■ **AVAILABLE RECORDS**
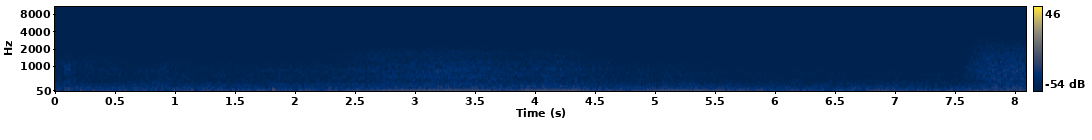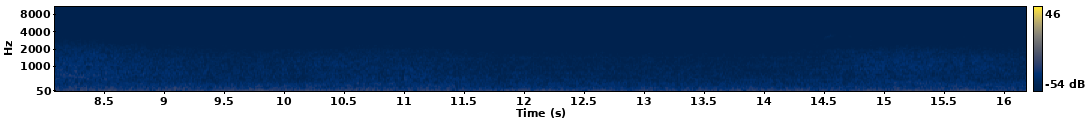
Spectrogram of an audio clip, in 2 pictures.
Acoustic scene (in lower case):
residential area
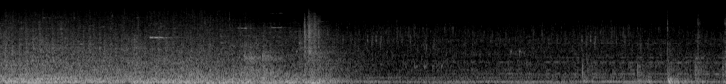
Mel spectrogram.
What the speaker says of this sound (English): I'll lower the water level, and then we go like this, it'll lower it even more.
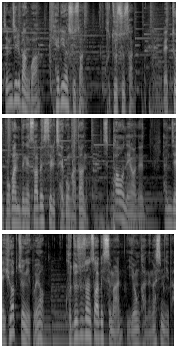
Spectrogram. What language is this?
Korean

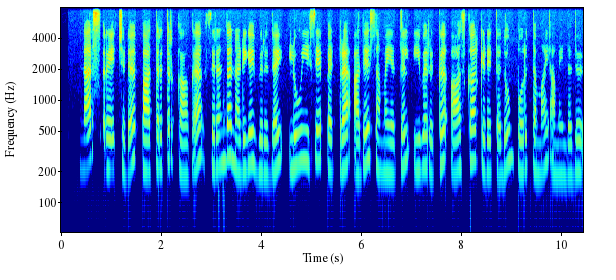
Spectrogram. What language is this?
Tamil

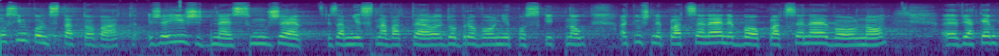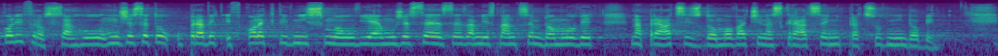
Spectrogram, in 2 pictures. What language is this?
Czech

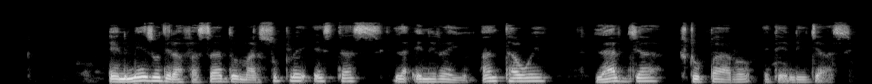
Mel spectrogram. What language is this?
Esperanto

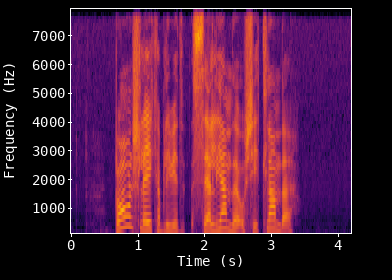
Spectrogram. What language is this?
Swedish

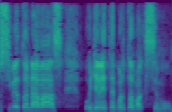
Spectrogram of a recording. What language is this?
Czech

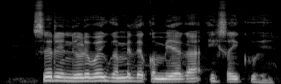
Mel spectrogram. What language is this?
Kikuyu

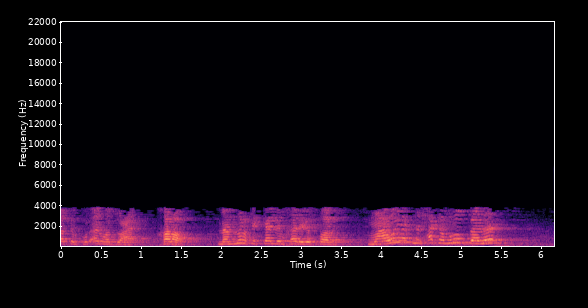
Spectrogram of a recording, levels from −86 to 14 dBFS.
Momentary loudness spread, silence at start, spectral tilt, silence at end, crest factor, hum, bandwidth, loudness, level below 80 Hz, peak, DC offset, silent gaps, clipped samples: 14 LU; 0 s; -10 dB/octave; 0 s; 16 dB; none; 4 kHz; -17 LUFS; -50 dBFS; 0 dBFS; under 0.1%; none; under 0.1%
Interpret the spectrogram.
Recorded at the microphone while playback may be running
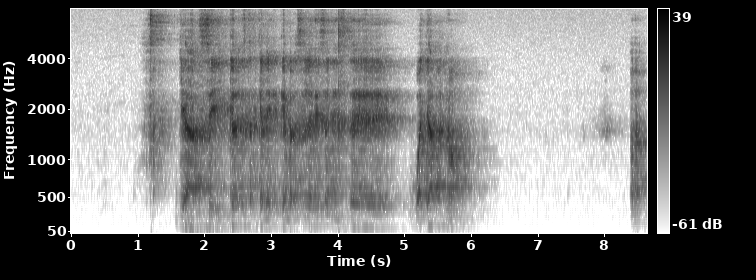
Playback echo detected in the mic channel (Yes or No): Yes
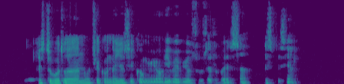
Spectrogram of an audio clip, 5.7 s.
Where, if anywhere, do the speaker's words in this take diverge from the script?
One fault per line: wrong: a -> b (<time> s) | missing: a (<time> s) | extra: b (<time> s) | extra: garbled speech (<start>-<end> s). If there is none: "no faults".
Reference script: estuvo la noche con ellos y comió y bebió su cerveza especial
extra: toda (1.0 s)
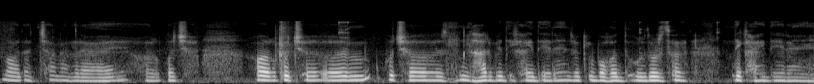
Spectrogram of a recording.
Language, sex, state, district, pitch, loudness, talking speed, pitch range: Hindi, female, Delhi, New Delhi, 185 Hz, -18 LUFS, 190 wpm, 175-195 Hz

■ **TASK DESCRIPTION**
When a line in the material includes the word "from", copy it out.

■ **RESULT**
Spectrogram of a recording, levels from −86 to 14 dBFS.
Where, if anywhere, do the speaker's words in this take diverge from the script?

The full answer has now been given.